Landing the job of your dreams should be a moment celebrated with good champagne and a lot of excitement, but what if there’s a catch — one that involves moving across the country to a new city? Even if you are eager for a change, and adventure is your happy place, relocating is a major decision and might come with serious anxiety. So how do you know if you’re ready to go for it? Experts have a lot to say on the matter, and most of it depends on whether or not you have a partner and children because while this may be the most exciting moment of your life, you’ll want to consider how the move affects the entire family before accepting the new opportunity. For more guidance, check out this list of top factors to consider before packing up the boxes and moving to a new town.
Make a pros and cons list
Get out a notebook and pen or an iPad, and get ready to play devil’s advocate. Consider the pros and cons and go ahead and write them down so you can get a visual of which category outweighs the other. Do you know anyone in this new city? How does the cost of living compare? Do you love your current town, or are you ready for a change? Do you have kids, and, if so, how old are they? If you have a partner, how do they feel about heading out on this new journey? Make your list as exhaustive as possible and talk it through with someone you trust.
Get to know your new home
Have you ever been to this new city? Do you know anyone who lives there? If you have no frame of reference for the new area, make a list of the hobbies, shops, and activities you enjoy in your current home. Do you have a favorite yoga studio or gym? A go-to hike or running trail you love to hit up for morning walks? Think about how you spend your free time now, and begin researching studios, restaurants, and boutiques in the new city to see if this potential new home offers places to continue your favorite workouts and interests. Finding these kinds of places will help to anchor your new lifestyle and may introduce you to people with whom you have common interests. Whether you are looking for the best family-friendly activities
in town or just want a local coffee shop where the barista always remembers your order, getting to know your new city before making the move can be immensely helpful in decision-making.
Consider your new job
If your company is relocating you to a new area to do the same job, you can breathe a sigh of relief because a lot of your research is done — you already know the work and the job expectations, and you’ll have the confidence of experience to back you up. But if you are moving for a new job at a company full of brand new people… well, you’ll want to do some serious due diligence to make sure this career move is worth the real estate move. Job satisfaction is a big deal, especially when it is the sole reason for moving, so investigate as much as you can about the company’s practices and the corporate culture, and see if you can talk to some of your potential new colleagues.
Cost of living
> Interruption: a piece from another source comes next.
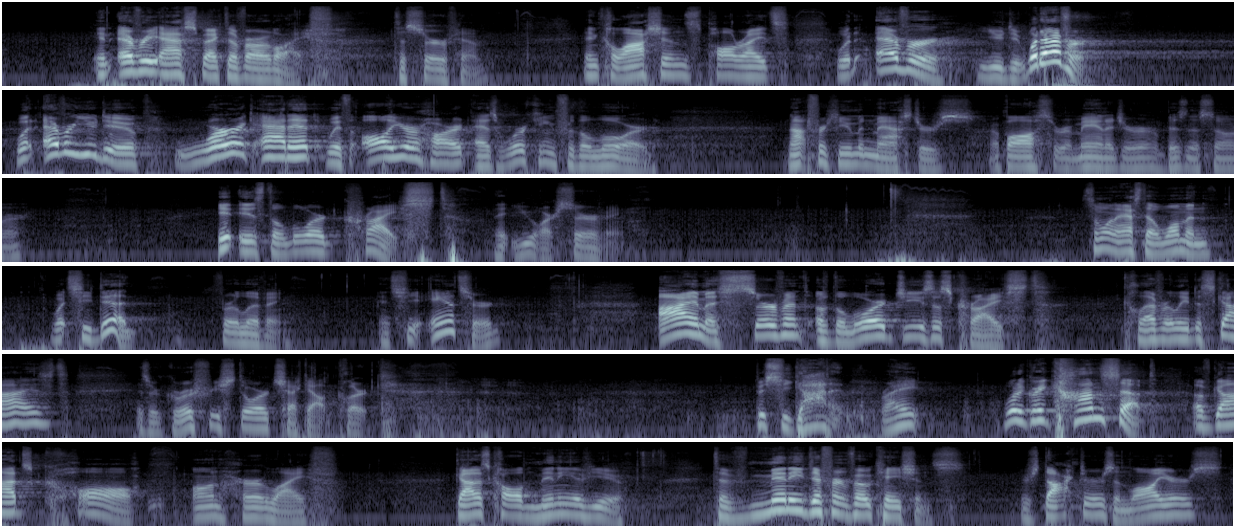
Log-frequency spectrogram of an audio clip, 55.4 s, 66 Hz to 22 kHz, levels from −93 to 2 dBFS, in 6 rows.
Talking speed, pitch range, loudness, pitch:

If you’re moving from a San Diego beach house to a Pacific Palisades townhome, you may not have too much adjusting to do, but if you arrive in Los Angeles from a small farming town in the midwest, there may be some cost of living questions to answer. How do daily living expenses differ from your current town? Are you moving from a tiny hamlet to a sprawling metropolis? How much is real estate compared to what you can bring in from the sale of your current home? Whether you plan to move to Beverly Hills, want to check out the going rate for lunch in a chic restaurant
, or are concerned with private school tuition, the cost of living can be a significant factor in deciding to relocate.
Visit your new home
If you have a family and they are on board with the move, the next step is to actually visit the new place. Even if you have been to the new city before on vacation or have extensive experience there, you’ll want to experience it again with fresh eyes. On vacation, you can find the charm in just about any place, but when you view it through the lens of a potential relocation, suddenly, those quaint or quirky elements take on a new flavor — you want to be sure it’s a flavor you love, rather than an acquired taste.
Is this relocation a permanent move or a temporary, project-based position with a clear end date? Do you have a contract with the company, or are you open-ended in your career? And, perhaps most importantly, do you see yourself coming home to the place you’re now leaving? Or can you see yourself setting down roots and embracing the new destination? If you feel nostalgic for your hometown before you’ve even started packing, that may give you valuable insight into how you really feel — and it may be a good reason to revisit the pros and cons list from earlier.
Trust your instincts
You’ve made your lists. You’ve researched the new town, the local farmers’ markets and yoga studios, the properties for sale, and the area’s best schools. You’ve talked to everyone you can find about life in the new town and what you can expect. Now it is time to let go of all the homework and sit quietly with your own feelings. Studies show that trusting your gut can give you more confidence in your decision-making, especially when you pair it with analytical thinking. See what comes up when you consider relocation — do you feel excited and fluttery? Or nervous and fearful? If your intuition is on the fearful side, can you analyze the fear and pull it apart, or is it strongly dissuading you from saying yes? Trusting your gut is an important, if hard-to-pin-down, part of the process that can help you avoid regret down the road.
Moving to LA? Work with Campbell Wellman Properties
Once you have embraced the idea of relocating, you’ll want to work with an agent to help find the dream house to go along with your new dream job — and Colin Wellman
and Todd Stein
are happy to help. Whether you find yourself eyeing homes for sale in Pacific Palisades, Mar Vista real estate, or Venice Beach property for sale, Campbell Wellman Properties
can help you settle into your new neighborhood